The nuance is that this would keep the Ahmadiyyas out.
In the new nomination form, the clause was mentioned as a ‘declaration’ instead of ‘oath’ as in the past.
This, Rizvi said, was a conspiracy against Islam and its Holy Prophet.
The government said it was a clerical error.
He wanted the language restored and the law minister, retired Justice Zahid Hamid, fired.
He got both, and proclaimed victory.
The legend of Allama Khadim Rizvi was born.
He was back in 2018.
Now it was over the Supreme Court pronouncing Aasia Bibi not guilty and acquitting her. He called it a sacrilegious outrage and again laid siege.
By this time, the establishment was in a bind.
It wasn’t easy to keep holding on to a poor Christian woman after she’d been acquitted, and when her case had acquired much prominence in the Western world.
At one point, she was stealthily taken to the Pakistan air force base in Rawalpindi named after Air Marshal Nur Khan (PAF chief during the 1965 War) and then flown out on a chartered plane to The Netherlands for asylum.
Rizvi hit more headlines, like getting a film called Zindagi Tamasha banned on grounds of blasphemy.
Apparently, it contained some criticism of the Ulema and also insinuated that “bachcha bazi” (child sexual abuse) was rampant in those circles.

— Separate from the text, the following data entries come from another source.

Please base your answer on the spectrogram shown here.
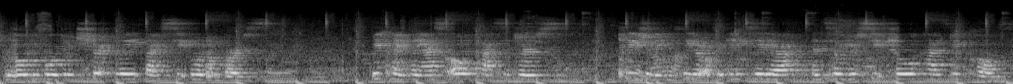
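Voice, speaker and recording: Echoey gate announcer in an airport terminal. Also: female voice, on the high side, fairly even intonation, normal speed, distant mic, music in the background. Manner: polite formal announcing. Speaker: gate agent.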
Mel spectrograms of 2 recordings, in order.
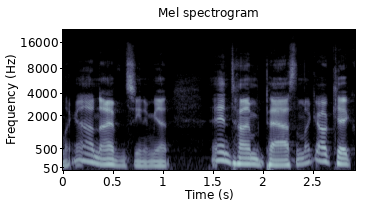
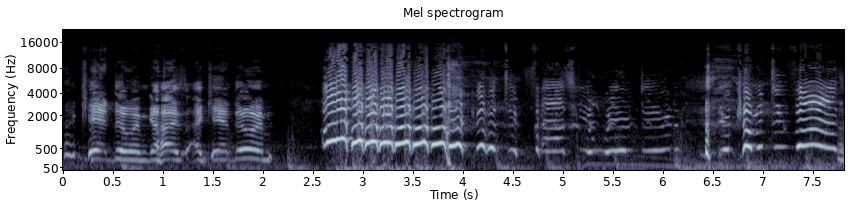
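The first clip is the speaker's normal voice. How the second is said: very high, silly, swooping cartoon voice. Panicking as a giant foe chases you in a game: sounding like Goofy. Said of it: "You sound like Goofy sometimes when you do that".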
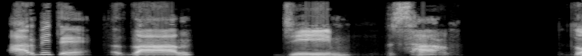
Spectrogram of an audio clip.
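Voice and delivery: each Arabic letter জাল, জিম, ঝা drawn out slowly; slow letter demo. Shown as a demonstration. Preacher sounding out Arabic letters to the crowd, slow and deliberate. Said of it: "এ কতগুলি অক্ষর আছে".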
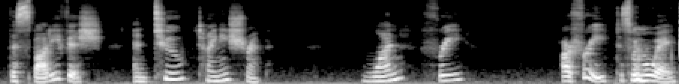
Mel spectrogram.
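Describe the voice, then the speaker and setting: A woman preschool teacher telling a story to young children in an expressive way, with simple phrasing and direct questions. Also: medium pitch.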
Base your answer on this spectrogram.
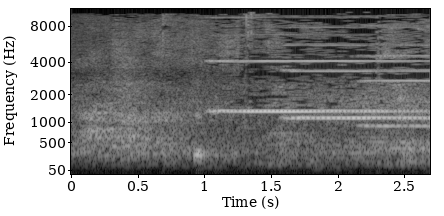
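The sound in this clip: Electric voting bell ringing in a council session, a continuous rapid trilling ring with high tonal edges that starts partway in and holds steady over a dense room noise.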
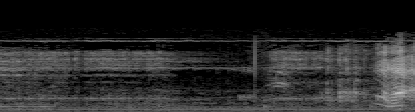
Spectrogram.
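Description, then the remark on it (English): A telephone rings at night in a deserted newspaper city room, beside a sleepy night telegraph operator, with a steady, sustained metallic tone, a brief pause, then rings again, ending with a louder burst of sound that is fairly clear. “a sleepy night telegraph operator in the deserted Daily Planet City room yawns and reaches for the ringing telephone at his side”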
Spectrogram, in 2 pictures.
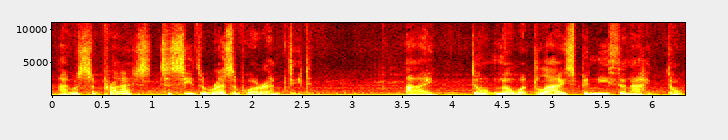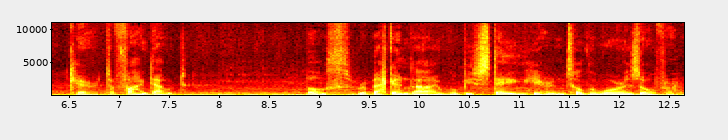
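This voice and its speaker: A man's voice: mid-range voice, lively intonation, a little slow, darkish tone, slight background noise. An actor playing a devout, fatherly older abbot in a video game, speaking in formal, pious and grave phrases. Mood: calm, gentle. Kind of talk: dramatic game dialogue acting. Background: music.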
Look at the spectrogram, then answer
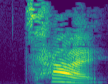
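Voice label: "cai", pinyin, fourth tone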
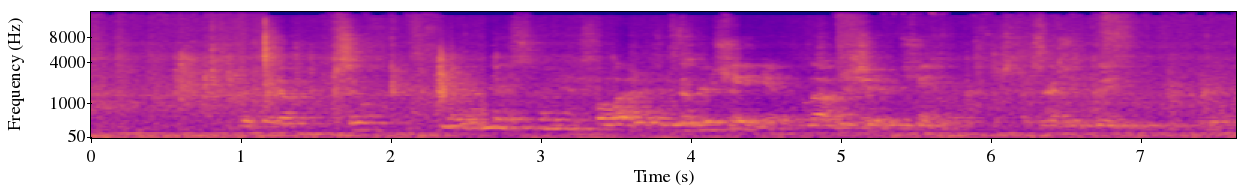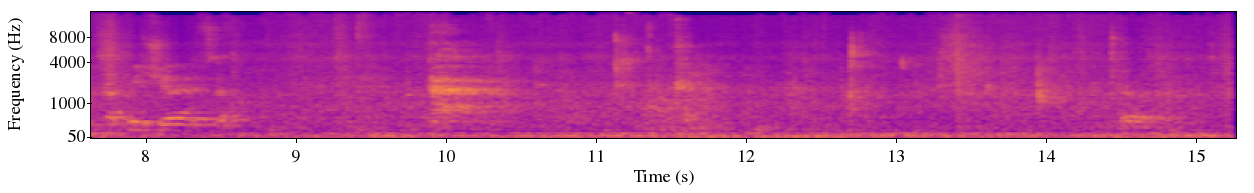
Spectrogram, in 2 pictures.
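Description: An elderly man reads aloud calmly, close by.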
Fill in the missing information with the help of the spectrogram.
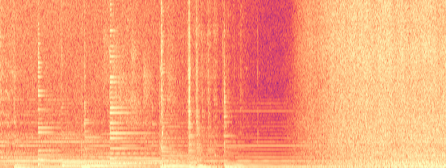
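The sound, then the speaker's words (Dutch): Instrumental music plays for about six seconds, then gives way to a steady, loud rush of wind and surging water aboard a ferry crossing the Río de la Plata from Montevideo to Buenos Aires. No one speaks. “Ik vaar op de boot terug van Montevideo naar Buenos Aires.”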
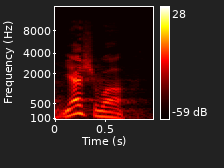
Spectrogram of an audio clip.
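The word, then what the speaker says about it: Yeshua (ישוע): This name Jesus comes from the Hebrew, Yeshua, also sometimes pronounced Yeshua.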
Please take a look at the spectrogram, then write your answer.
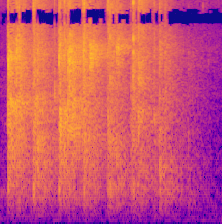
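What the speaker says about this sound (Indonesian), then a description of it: "beri tepuk tangan untuk Bapak Ferdi" A small group claps briefly in a group therapy session, a few soft, irregular bursts of hand claps that fade out over a couple of seconds.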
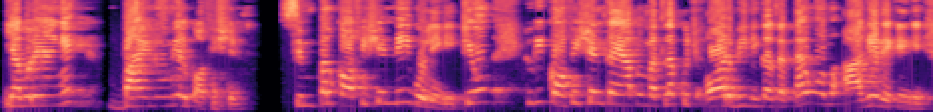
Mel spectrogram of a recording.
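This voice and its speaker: A man's voice: very high-pitched, expressive, a little fast, a bit bright, roomy sound, a little hiss or hum, poor audio. A man teaching a math lesson, explaining step by step and asking and answering his own questions.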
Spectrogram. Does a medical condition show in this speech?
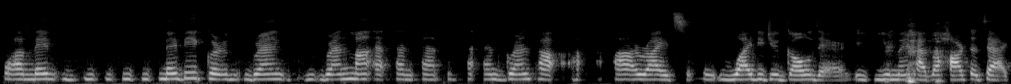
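Yes: stuttering; stutter since childhood, grew up in China without speech therapy, persists into adulthood; hid stutter while growing up, shame about stuttering held back for years; here repeated sounds, prolonged sounds.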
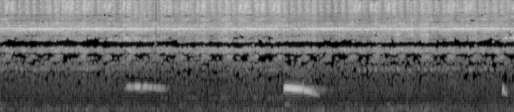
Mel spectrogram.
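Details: Nighttime village crickets make an unbroken high-pitched trilling chorus with steady rapid pulses, joined by two drawn-out whistled notes, the second dropping in pitch, plus a brief whistle near the end.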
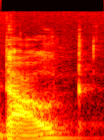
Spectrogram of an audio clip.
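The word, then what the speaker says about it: doubt: Second, डाउट, B silent है।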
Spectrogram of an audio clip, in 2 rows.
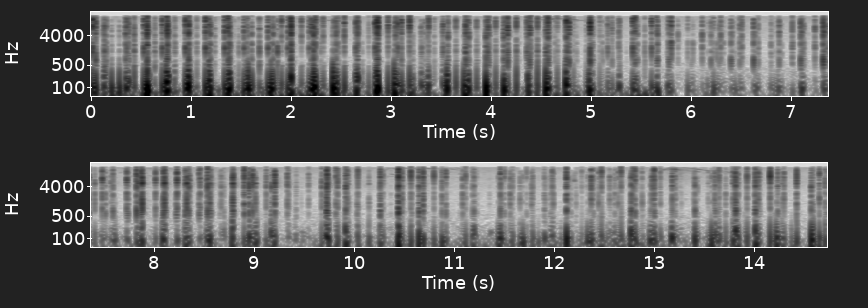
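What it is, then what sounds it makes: Glass-backed smartphone. A blue iPhone 12 smartphone with a glass back and aluminium frame is held upright close to the mic while fingertips and nails tap quickly on its glass back. The result is a dense stream of dry, short clicks and taps, strongest and boomiest in the first few seconds and then softer and lighter.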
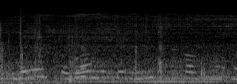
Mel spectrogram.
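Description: Quiet, indistinct voices murmuring over a steady low hum.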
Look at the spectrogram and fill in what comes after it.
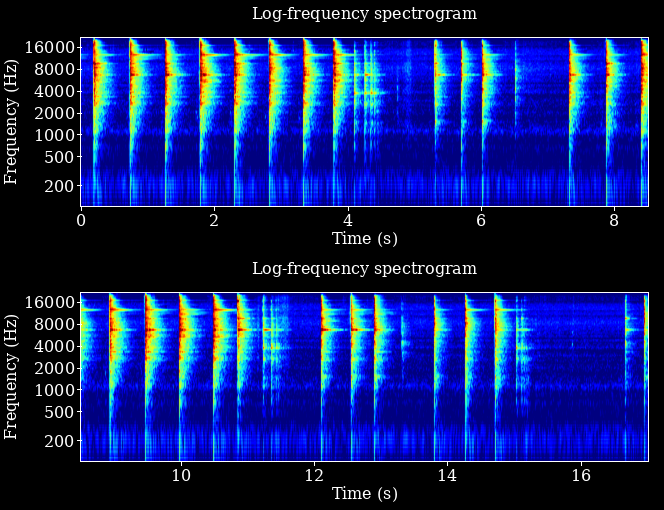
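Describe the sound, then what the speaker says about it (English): Blacksmith's hammer striking half-face blows off the outside edge of an anvil, sharp ringing metallic strikes in quick regular bursts with brief pauses between groups, close and loud. "Off the outside edge of the anvil, right at the back of my jaws,"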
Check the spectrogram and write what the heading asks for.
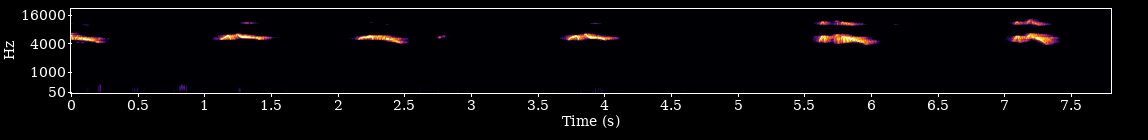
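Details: Song of the black phoebe: a steady series of short, high, slightly down-slurred chips about one per second, with faint low rustles at the start.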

A few college and university teachers were also assassinated or injured by young students on charges of blasphemy in Rizvi’s organisation’s name.
But he denied any connection.
Rizvi had by now transformed his organisation into a formal political party: Tehreek-e-Labbaik Pakistan.
His vote counts were rising although not enough to win many seats.
This is the other remarkable thing about Pakistan.
That religious parties have great street power but are never able to impress voters.
In his case though, the challenge was more complex.
Because Imran Khan too was running his party and politics mostly in the name of conservative Islam.
Play his 2019 speech at the UN general assembly.
How passionately he reminds the (Western) world that it must desist from anything that Muslims see as ‘maligning our Holy Prophet…it hurts us’! He was reading the blasphemy law to the world in English.
Rizvi was saying the same thing in Punjabi.
For the voter, there was insufficient product differentiation.
Rizvi is now gone.
But the mass appeal of fundamentalism among a burgeoning, young, illiterate, unemployed and angry population isn’t.
Nor is the establishment’s need for such convenient instruments about to disappear.
They will find another Rizvi, or maybe more, going ahead.
Meanwhile, like most conspiracy theories in Pakistan, one about his sudden death might also endure.